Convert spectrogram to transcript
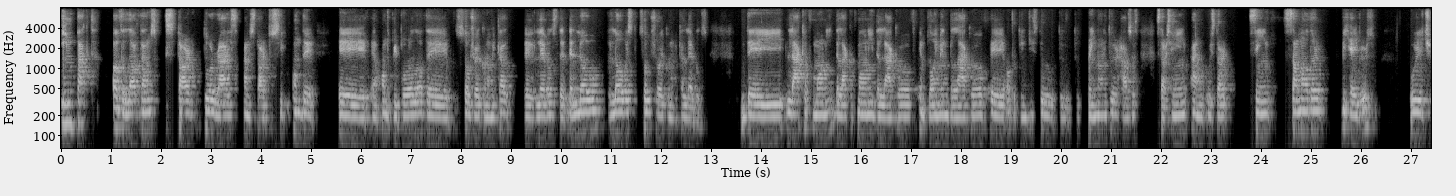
impact of the lockdowns start to arise and start to see on the uh, on the people of the socio-economical uh, levels, the, the low, the lowest socio-economical levels. The lack of money, the lack of money, the lack of employment, the lack of uh, opportunities to, to, to bring money to their houses, start seeing, and we start seeing some other behaviors, which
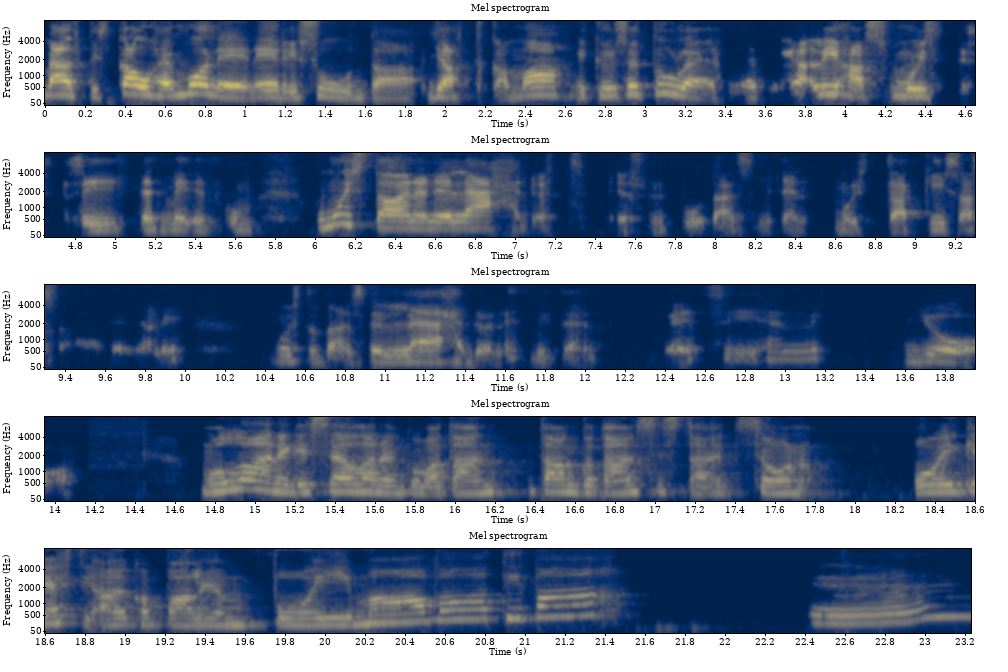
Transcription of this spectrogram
välttämättä kauhean moneen eri suuntaan jatkamaan, niin kyllä se tulee lihasmuistista sitten, että kun, kun muistaa aina ne lähdöt, jos nyt puhutaan, että miten muistaa kisasäädöjä, niin muistetaan sen lähdön, että miten meet siihen, niin joo. Mulla on ainakin sellainen kuva tankotanssista, että se on oikeasti aika paljon voimaa vaativaa. Mm,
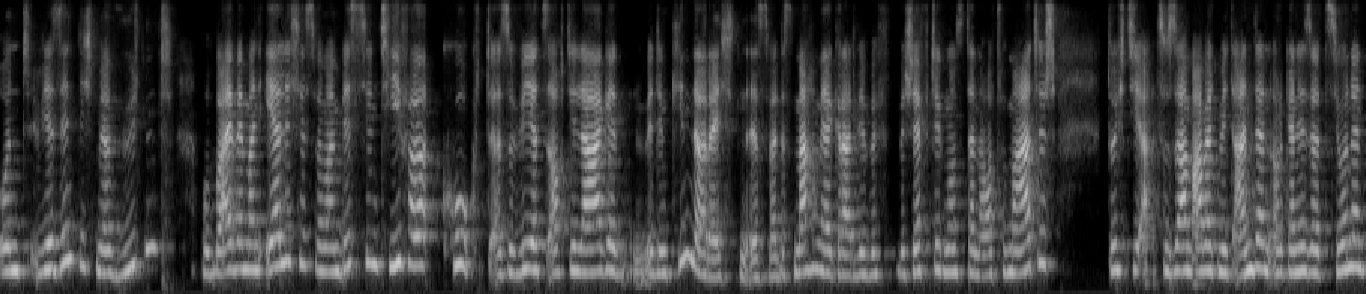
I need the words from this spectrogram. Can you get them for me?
und wir sind nicht mehr wütend. Wobei, wenn man ehrlich ist, wenn man ein bisschen tiefer guckt, also wie jetzt auch die Lage mit den Kinderrechten ist, weil das machen wir ja gerade, wir be beschäftigen uns dann automatisch durch die Zusammenarbeit mit anderen Organisationen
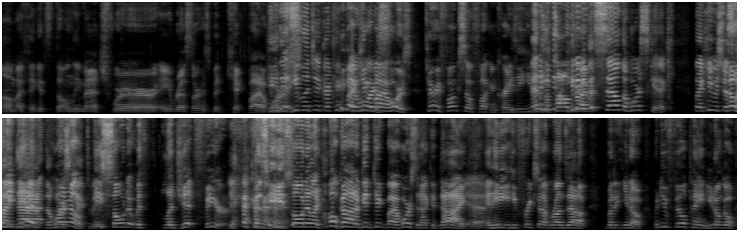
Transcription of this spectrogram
Um, I think it's the only match where a wrestler has been kicked by a horse. he did. He legit got kicked He by got a kicked horse. by a horse. Terry Funk's so fucking crazy. He does And he, a did, pile he didn't even sell the horse kick. Like he was just no, like, he did. "Ah, the horse no, no. kicked me. He sold it with legit fear. Yeah. Because he sold it like, oh god, I'm getting kicked by a horse and I could die. Yeah. And he he freaks out and runs out. But you know, when you feel pain, you don't go,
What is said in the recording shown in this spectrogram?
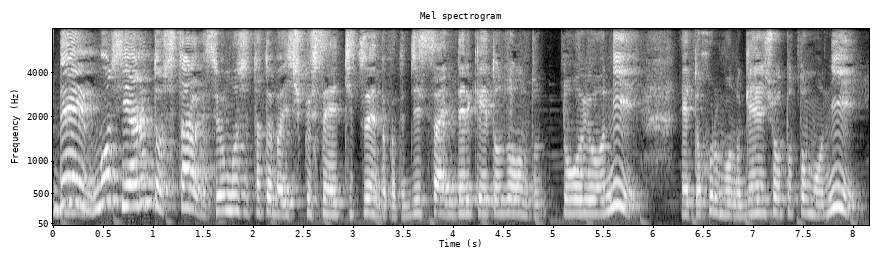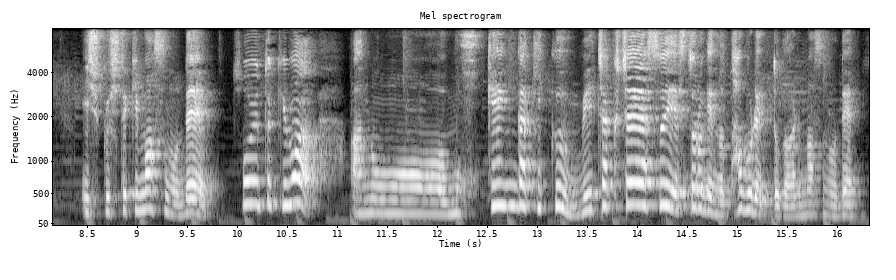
で、もしやるとしたらですよ、もし例えば萎縮性膣炎とかって実際にデリケートゾーンと同様に、えっと、ホルモンの減少とともに萎縮してきますので、そういう時は、あのーもう保険が効くめちゃくちゃ安いエストロゲンのタブレットがありますので、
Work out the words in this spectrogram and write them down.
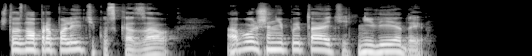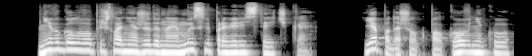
Что знал про политику, сказал. А больше не пытайте, не ведаю. Мне в голову пришла неожиданная мысль проверить старичка. Я подошел к полковнику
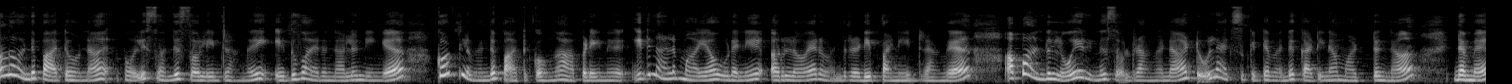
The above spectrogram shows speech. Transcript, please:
அங்கே வந்து பார்த்தோன்னா போலீஸ் வந்து சொல்லிடுறாங்க எதுவாக இருந்தாலும் நீங்கள் கோர்ட்டில் வந்து பார்த்துக்கோங்க அப்படின்னு. இதனால மாயா உடனே ஒரு லாயரை வந்து ரெடி பண்ணிடுறாங்க. அப்போ அந்த லோயர் என்ன சொல்கிறாங்கன்னா டூ லேக்ஸ் கிட்ட வந்து கட்டினா மட்டும்தான் நம்ம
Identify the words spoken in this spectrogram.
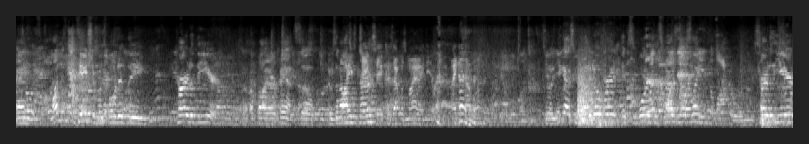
And London Vacation was voted the card of the year uh, by our fans. So it was an Why awesome is James card. here? Because that was my idea. I didn't have one. So you guys can fight over it. It's awarded to Smash Wrestling. Card of the year.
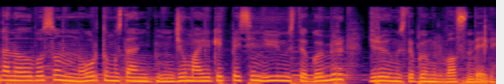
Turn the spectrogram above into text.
гана болбосун уртуңуздан жылмаюу кетпесин үйүңүздө көмүр жүрөгүңүздө көңүл болсун дейли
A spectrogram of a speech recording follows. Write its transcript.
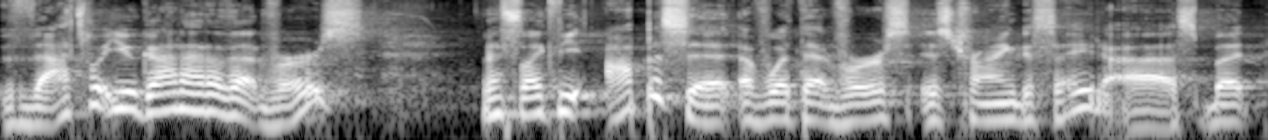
that's what you got out of that verse? That's like the opposite of what that verse is trying to say to us. But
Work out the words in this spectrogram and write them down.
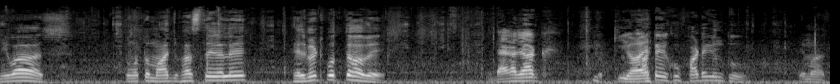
নিবাস তোমার তো মাছ ভাজতে গেলে হেলমেট পরতে হবে। দেখা যাক কি হয়। ফাটে খুব ফাটে কিন্তু এ মাছ।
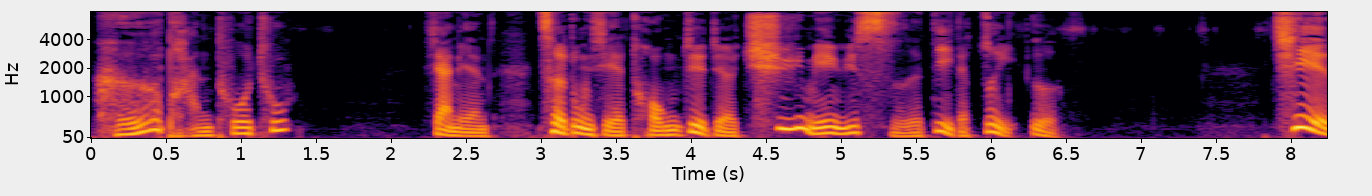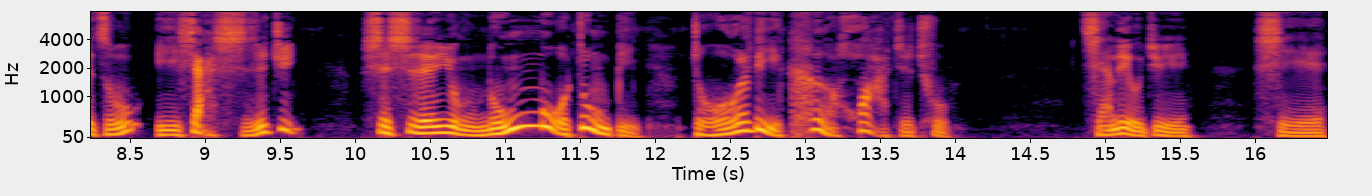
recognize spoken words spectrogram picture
和盘托出。下面侧重写统治者屈民于死地的罪恶。切足以下十句，是诗人用浓墨重笔。着力刻画之处，前六句写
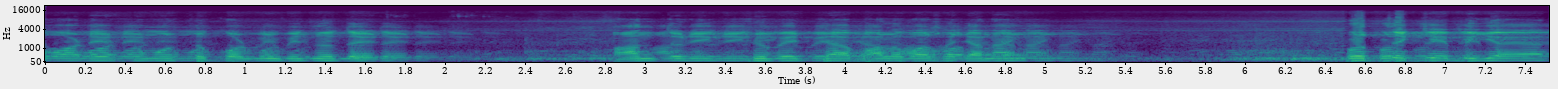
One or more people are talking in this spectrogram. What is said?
ওয়ার্ডের সমস্ত কর্মীবৃন্দদের আন্তরিক শুভেচ্ছা, ভালোবাসা জানাই। প্রত্যেককে বিজয়ার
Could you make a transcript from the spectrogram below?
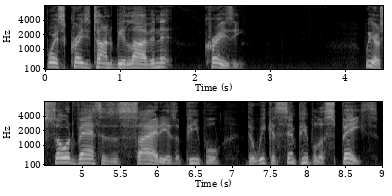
Boy, it's a crazy time to be alive, isn't it? Crazy. We are so advanced as a society, as a people, that we can send people to space.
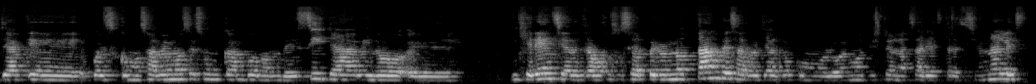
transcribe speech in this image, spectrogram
ya que, pues como sabemos, es un campo donde sí ya ha habido eh, injerencia de trabajo social, pero no tan desarrollado como lo hemos visto en las áreas tradicionales.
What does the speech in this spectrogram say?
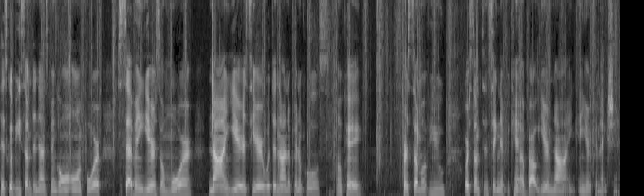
This could be something that's been going on for seven years or more nine years here with the nine of pentacles okay? For some of you or something significant about year nine in your connection.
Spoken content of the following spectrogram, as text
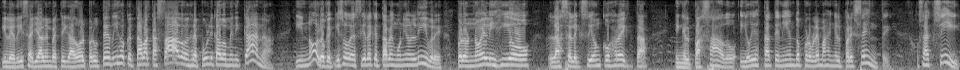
y le dice allá al investigador, pero usted dijo que estaba casado en República Dominicana. Y no, lo que quiso decir es que estaba en unión libre, pero no eligió la selección correcta en el pasado y hoy está teniendo problemas en el presente. O sea, sí,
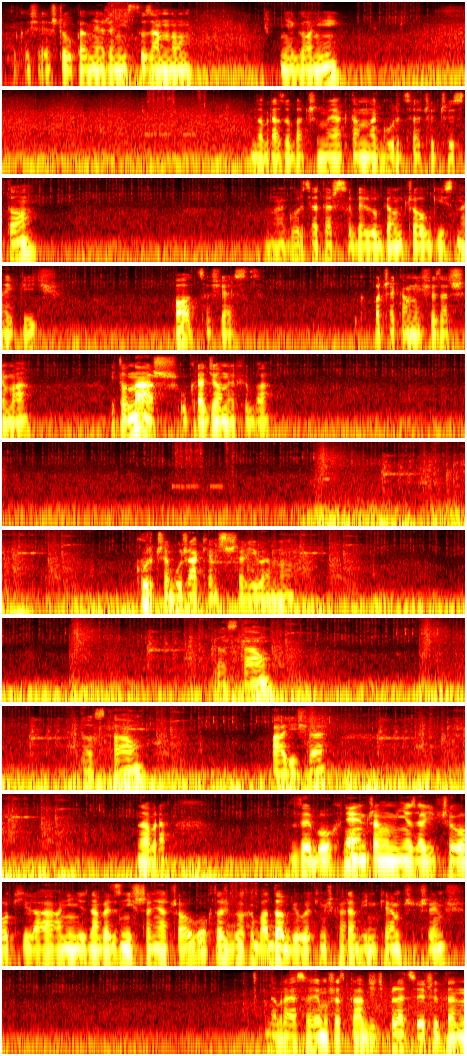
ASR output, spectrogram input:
Tylko się jeszcze upewnię, że nic tu za mną nie goni. Dobra, zobaczymy jak tam na górce, czy czysto. Na górce też sobie lubią czołgi snajpić. O, coś jest. Tylko poczekam, niech się zatrzyma. I to nasz, ukradziony chyba. Kurczę, burzakiem strzeliłem, no. Dostał. Dostał. Pali się. Dobra. Wybuch. Nie wiem czemu mi nie zaliczyło killa, ani nawet zniszczenia czołgu. Ktoś go chyba dobił jakimś karabinkiem czy czymś. Dobra, ja sobie muszę sprawdzić plecy, czy ten...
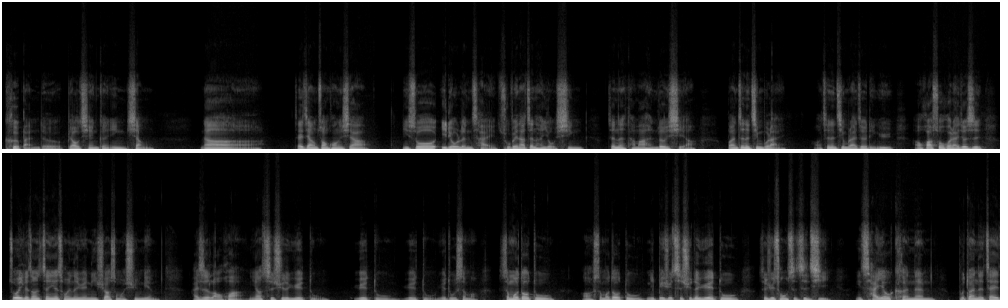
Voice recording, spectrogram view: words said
刻板的标签跟印象。那在这样状况下，你说一流人才，除非他真的很有心，真的他妈很热血啊，不然真的进不来啊，真的进不来这个领域。然后话说回来，就是作为一个专业从业人员，你需要什么训练？还是老话，你要持续的阅读，阅读，阅读，阅读什么？什么都读哦，什么都读。你必须持续的阅读，持续充实自己，你才有可能不断的在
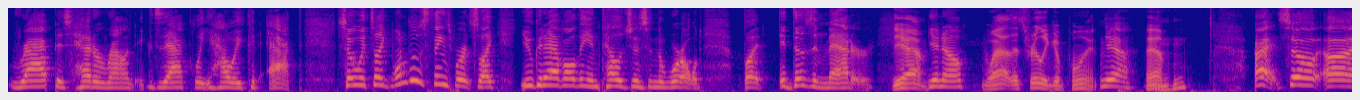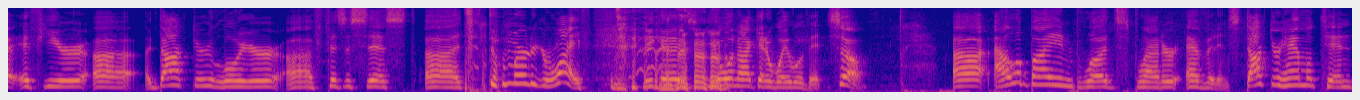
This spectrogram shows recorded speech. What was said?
wrap his head around exactly how he could act. So it's like one of those things where it's like you could have all the intelligence in the world, but it doesn't matter. Yeah. You know? Wow, that's a really good point. Yeah. Yeah. Mm-hmm. All right, so uh, if you're uh, a doctor, lawyer, uh, physicist, uh, don't murder your wife because you will not get away with it. So, uh, alibi and blood splatter evidence. Dr. Hamilton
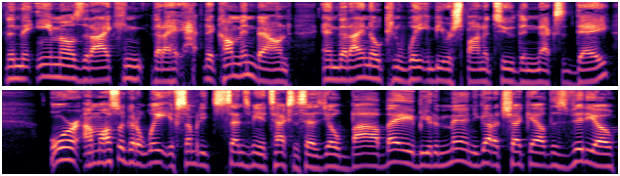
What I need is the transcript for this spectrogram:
than the emails that I can that I that come inbound and that I know can wait and be responded to the next day. Or I'm also gonna wait if somebody sends me a text that says, "Yo, Bob, baby, you're the man. You gotta check out this video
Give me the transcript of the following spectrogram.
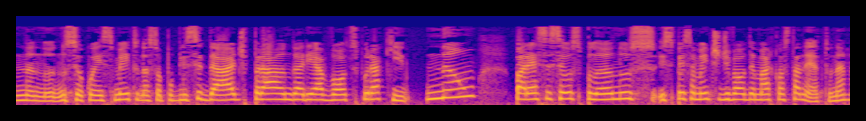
no, no, seu conhecimento, na sua publicidade, para angariar votos por aqui. Não parece ser os planos, especialmente de Valdemar Costa Neto, né?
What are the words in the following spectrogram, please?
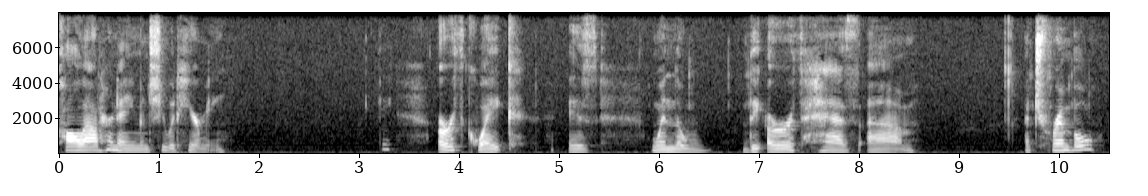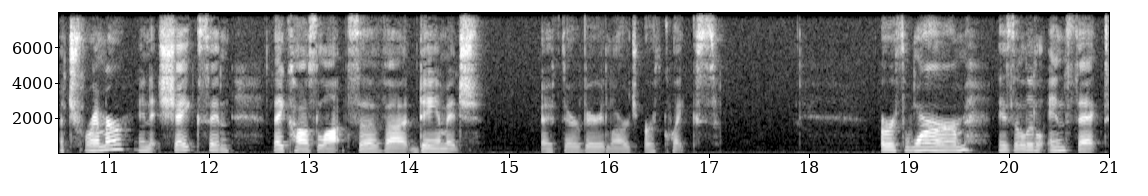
call out her name and she would hear me. Earthquake is when the the earth has um, a tremble, a tremor, and it shakes, and they cause lots of uh, damage if they're very large earthquakes. Earthworm is a little insect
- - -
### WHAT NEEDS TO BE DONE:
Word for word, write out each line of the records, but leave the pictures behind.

### EXERCISE ANSWER:
Convert spectrogram to transcript
impact of the lockdowns start to arise and start to see on the uh, on the people of the socio-economical uh, levels, the, the low, the lowest socio-economical levels. The lack of money, the lack of money, the lack of employment, the lack of uh, opportunities to, to, to bring money to their houses, start seeing, and we start seeing some other behaviors, which
Transcription of this spectrogram
välttämättä kauhean moneen eri suuntaan jatkamaan, niin kyllä se tulee lihasmuistista sitten, että kun, kun muistaa aina ne lähdöt, jos nyt puhutaan, että miten muistaa kisasäädöjä, niin muistetaan sen lähdön, että miten meet siihen, niin joo. Mulla on ainakin sellainen kuva tankotanssista, että se on oikeasti aika paljon voimaa vaativaa. Mm,
I need the words from this spectrogram. Can you get them for me?
und wir sind nicht mehr wütend. Wobei, wenn man ehrlich ist, wenn man ein bisschen tiefer guckt, also wie jetzt auch die Lage mit den Kinderrechten ist, weil das machen wir ja gerade, wir be beschäftigen uns dann automatisch durch die Zusammenarbeit mit anderen Organisationen
Transcription of this spectrogram
Um, I think it's the only match where a wrestler has been kicked by a horse. he did. He legit got kicked He by got a kicked horse. by a horse. Terry Funk's so fucking crazy. He does And he, a did, pile he didn't even sell the horse kick. Like he was just no, like, he did. "Ah, the horse no, no. kicked me. He sold it with legit fear. Yeah. Because he sold it like, oh god, I'm getting kicked by a horse and I could die. Yeah. And he he freaks out and runs out. But you know, when you feel pain, you don't go,
What is said in the recording shown in this spectrogram?
で、もしやるとしたらですよ、もし例えば萎縮性膣炎とかって実際にデリケートゾーンと同様に、えっと、ホルモンの減少とともに萎縮してきますので、そういう時は、あのーもう保険が効くめちゃくちゃ安いエストロゲンのタブレットがありますので、
Work out the words in this spectrogram and write them down.
Что знал про политику, сказал. А больше не пытайте, не ведаю. Мне в голову пришла неожиданная мысль проверить старичка. Я подошел к полковнику
The above spectrogram shows speech. Transcript, please:
அங்கே வந்து பார்த்தோன்னா போலீஸ் வந்து சொல்லிடுறாங்க எதுவாக இருந்தாலும் நீங்கள் கோர்ட்டில் வந்து பார்த்துக்கோங்க அப்படின்னு. இதனால மாயா உடனே ஒரு லாயரை வந்து ரெடி பண்ணிடுறாங்க. அப்போ அந்த லோயர் என்ன சொல்கிறாங்கன்னா டூ லேக்ஸ் கிட்ட வந்து கட்டினா மட்டும்தான் நம்ம
Identify the words spoken in this spectrogram.
And London Vacation was voted the card of the year uh, by our fans. So it was an Why awesome is James card. here? Because that was my idea. I didn't have one. So you guys can fight over it. It's awarded to Smash Wrestling. Card of the year.
Turn the spectrogram above into text.
гана болбосун уртуңуздан жылмаюу кетпесин үйүңүздө көмүр жүрөгүңүздө көңүл болсун дейли
A spectrogram of a speech recording follows. Write its transcript.
that's what you got out of that verse? That's like the opposite of what that verse is trying to say to us. But
Work out the words in this spectrogram and write them down.
নিবাস তোমার তো মাছ ভাজতে গেলে হেলমেট পরতে হবে। দেখা যাক কি হয়। ফাটে খুব ফাটে কিন্তু এ মাছ।
recognize spoken words spectrogram picture
和盘托出。下面侧重写统治者屈民于死地的罪恶。切足以下十句，是诗人用浓墨重笔。着力刻画之处，前六句写
One or more people are talking in this spectrogram. What is said?
ওয়ার্ডের সমস্ত কর্মীবৃন্দদের আন্তরিক শুভেচ্ছা, ভালোবাসা জানাই। প্রত্যেককে বিজয়ার
Could you make a transcript from the spectrogram below?
Boy, it's a crazy time to be alive, isn't it? Crazy. We are so advanced as a society, as a people, that we can send people to space.
transcribe speech in this image, spectrogram
ya que, pues como sabemos, es un campo donde sí ya ha habido eh, injerencia de trabajo social, pero no tan desarrollado como lo hemos visto en las áreas tradicionales.
What does the speech in this spectrogram say?
This could be something that's been going on for seven years or more nine years here with the nine of pentacles okay? For some of you or something significant about year nine in your connection.
Spoken content of the following spectrogram, as text
y le dice allá al investigador, pero usted dijo que estaba casado en República Dominicana. Y no, lo que quiso decir es que estaba en unión libre, pero no eligió la selección correcta en el pasado y hoy está teniendo problemas en el presente. O sea, sí,
ASR output, spectrogram input:
Tylko się jeszcze upewnię, że nic tu za mną nie goni. Dobra, zobaczymy jak tam na górce, czy czysto. Na górce też sobie lubią czołgi snajpić. O, coś jest. Tylko poczekam, niech się zatrzyma. I to nasz, ukradziony chyba. Kurczę, burzakiem strzeliłem, no. Dostał. Dostał. Pali się. Dobra. Wybuch. Nie wiem czemu mi nie zaliczyło killa, ani nawet zniszczenia czołgu. Ktoś go chyba dobił jakimś karabinkiem czy czymś. Dobra, ja sobie muszę sprawdzić plecy, czy ten...
Voice recording, spectrogram view: words said
刻板的标签跟印象。那在这样状况下，你说一流人才，除非他真的很有心，真的他妈很热血啊，不然真的进不来啊，真的进不来这个领域。然后话说回来，就是作为一个专业从业人员，你需要什么训练？还是老话，你要持续的阅读，阅读，阅读，阅读什么？什么都读哦，什么都读。你必须持续的阅读，持续充实自己，你才有可能不断的在
This spectrogram shows recorded speech. What was said?
wrap his head around exactly how he could act. So it's like one of those things where it's like you could have all the intelligence in the world, but it doesn't matter. Yeah. You know? Wow, that's a really good point. Yeah. Yeah. Mm-hmm. All right, so uh, if you're uh, a doctor, lawyer, uh, physicist, uh, don't murder your wife because you will not get away with it. So, uh, alibi and blood splatter evidence. Dr. Hamilton
What I need is the transcript for this spectrogram:
than the emails that I can that I that come inbound and that I know can wait and be responded to the next day. Or I'm also gonna wait if somebody sends me a text that says, "Yo, Bob, baby, you're the man. You gotta check out this video
Give me the transcript of the following spectrogram.
no, no, seu conhecimento, na sua publicidade, para angariar votos por aqui. Não parece ser os planos, especialmente de Valdemar Costa Neto, né?
What are the words in the following spectrogram, please?
call out her name and she would hear me. Earthquake is when the the earth has um, a tremble, a tremor, and it shakes, and they cause lots of uh, damage if they're very large earthquakes. Earthworm is a little insect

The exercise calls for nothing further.